The 10-year/3-month Treasury yield curve inverted again on Thursday, but investors may have missed it because it lasted for only minutes. It's the second time this year the yield curve has inverted, which is an accurate recession indicator cited by the Fed.

Be smart: Investors and market analysts have largely written off the inversion as the product of central bank manipulation or a market aberration, and the S&P 500 had rallied 3% since the curve inverted on March 22 to the end of last week, before Trump's Sunday night tariff tweets erased almost all of those gains.

Driving the news: The yield curve has been compressing all week as prospects for a trade agreement between the U.S. and China have diminished.

  • Economists note that the ominous yield curve inversions that have historically accompanied recessions typically last longer than a matter of minutes or days. The curve was inverted in March for only about a week.

History: Ahead of the financial crisis the yield curve inverted in late 2005, 2006 and again in 2007 before the stock market collapsed in 2008.

Go deeper: Will the yield curve lead to recession? It really is different this time

Go deeper

Trump signs 4 executive actions on coronavirus aid

President Trump speaking during a press conference on Aug. 8. Photo: Jim Watson/AFP via Getty Images

President Trump on Saturday signed four executive actions to provide relief from economic damage sustained during the coronavirus pandemic after talks between the White House and Democratic leadership collapsed Friday afternoon.

Why it matters: Because the Constitution gives Congress the power to appropriate federal spending, Trump has limited authority to act unilaterally — and risks a legal challenge if congressional Democrats believe he has overstepped.

Updated 3 hours ago - Politics & Policy

Coronavirus dashboard

Illustration: Sarah Grillo/Axios

  1. Global: Total confirmed cases as of 2 p.m. ET: 19,451,097 — Total deaths: 722,835 — Total recoveries — 11,788,665Map.
  2. U.S.: Total confirmed cases as of 2. p.m. ET: 4,968,413 — Total deaths: 161,858 — Total recoveries: 1,623,870 — Total tests: 60,415,558Map.
  3. Public health: Fauci says chances are "not great" that COVID-19 vaccine will be 98% effective.
  4. Science: Indoor air is the next coronavirus frontline.
  5. Schools: How back-to-school is playing out in the South as coronavirus rages on — Princeton, Johns Hopkins, Howard to hold fall classes online.
4 hours ago - World

What's next for Lebanon after the Beirut explosion

Photo: Houssam Shbaro/Anadolu Agency via Getty Images

Beirut residents are still clearing rubble from streets that appear war-torn, days after a blast that shocked the country and horrified the world.

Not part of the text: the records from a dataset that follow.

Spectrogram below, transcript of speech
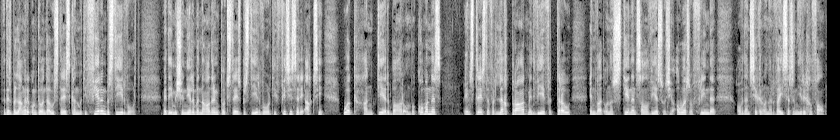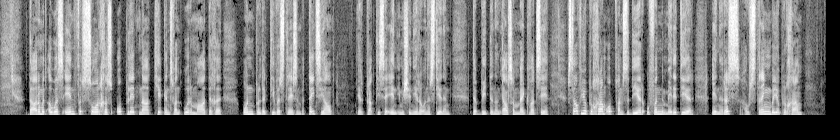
Dit is belangrik om te onthou stres kan motiverend bestuur word. Met 'n emosionele benadering tot stres bestuur word. Die fisiese reaksie ook hanteerbaar om bekommernis en stres te verlig. Praat met wie jy vertrou en wat ondersteunend sal wees soos jou ouers of vriende of dan seker onderwysers in hierdie geval. Daarom moet ouers en versorgers oplet na tekens van oormatige onproduktiewe stres en betyds help deur praktiese en emosionele ondersteuning te bied. En dan Elsa Mac wat sê stel vir jou program op van studeer, oefen, mediteer en rus, hou streng by jou program,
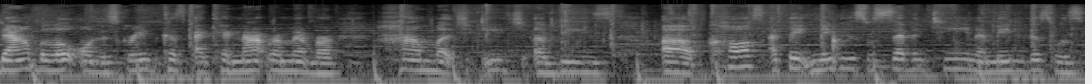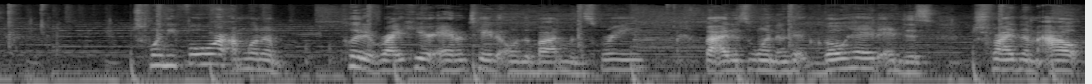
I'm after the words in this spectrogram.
down below on the screen because I cannot remember how much each of these uh, cost. I think maybe this was 17 and maybe this was 24. I'm going to put it right here annotated on the bottom of the screen. But I just want to go ahead and just try them out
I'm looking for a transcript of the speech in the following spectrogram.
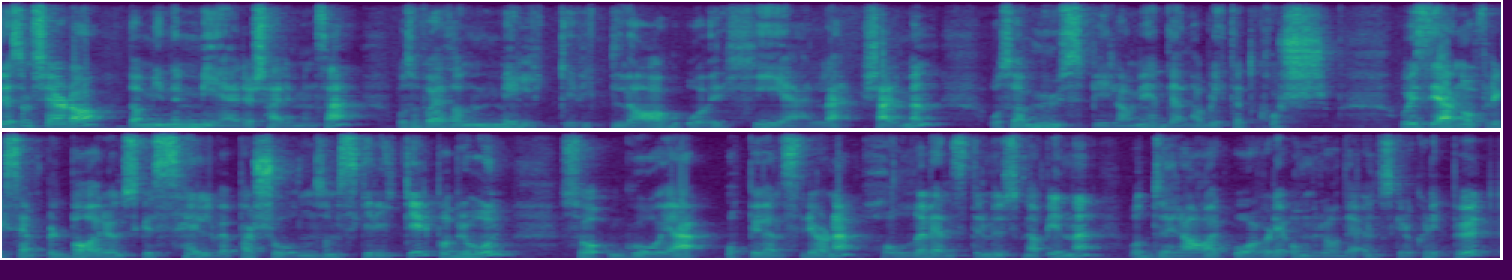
Det som skjer da, da minimerer skjermen seg, og så får jeg sånn melkehvitt lag over hele skjermen, og så er musbila mi, den har blitt et kors. Og hvis jeg nå for eksempel bare ønsker selve personen som skriker på broen, så går jeg opp i venstre hjørne, holder venstre musknapp inne, og drar over det området jeg ønsker å klippe ut,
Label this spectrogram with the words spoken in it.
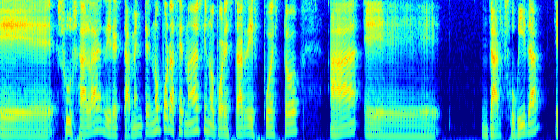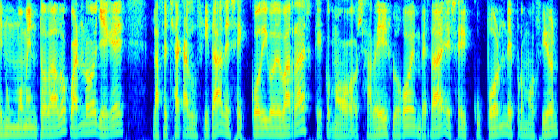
eh, sus alas directamente, no por hacer nada, sino por estar dispuesto a eh, dar su vida en un momento dado cuando llegue la fecha de caducidad de ese código de barras que como sabéis luego en verdad es el cupón de promoción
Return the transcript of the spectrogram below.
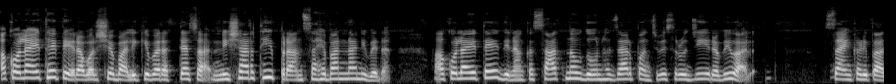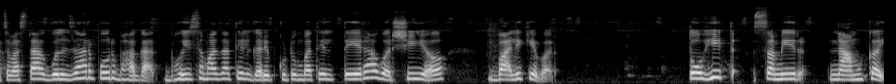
अकोला येथे तेरा वर्षीय बालिकेवर अत्याचार. निशार्थी प्राणसाहेबांना निवेदन. अकोला येथे दिनांक सात नऊ दोन हजार पंचवीस रोजी रविवार सायंकाळी पाच वाजता गुलजारपूर भागात भोई समाजातील गरीब कुटुंबातील तेरा वर्षीय बालिकेवर तोहित समीर नामकई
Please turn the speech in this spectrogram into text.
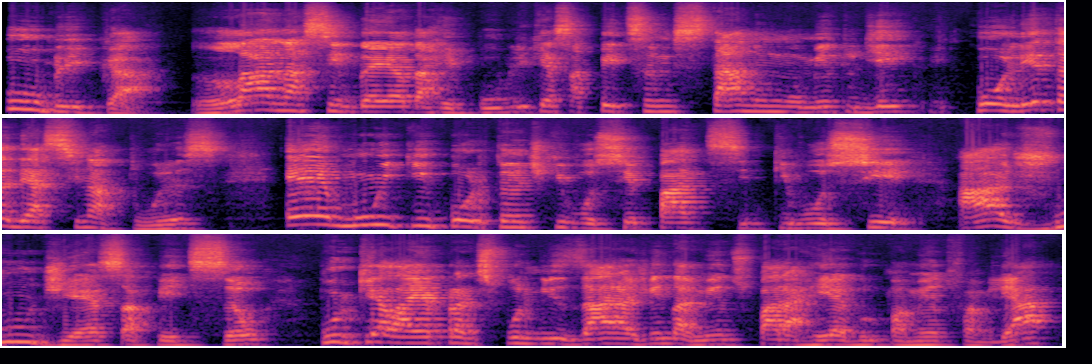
pública lá na Assembleia da República. Essa petição está no momento de coleta de assinaturas. É muito importante que você participe, que você ajude essa petição, porque ela é para disponibilizar agendamentos para reagrupamento familiar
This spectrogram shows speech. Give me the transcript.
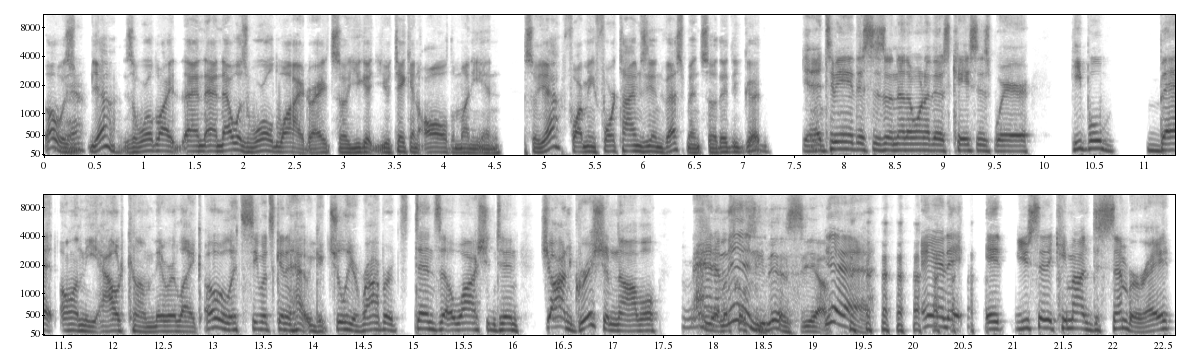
Oh, it was Yeah. yeah, it's a worldwide, and and that was worldwide, right? So you get you're taking all the money in. So yeah, for I mean, four times the investment, so they did good. Yeah, to me, this is another one of those cases where people bet on the outcome. They were like, "Oh, let's see what's going to happen." We get Julia Roberts, Denzel Washington, John Grisham novel. Man, yeah, I'm let's go in. see this. Yeah. Yeah, and it, it you said it came out in December, right?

Why it matters: The explosion is likely to accelerate a painful cycle Lebanon was already living through — discontent, economic distress, and emigration.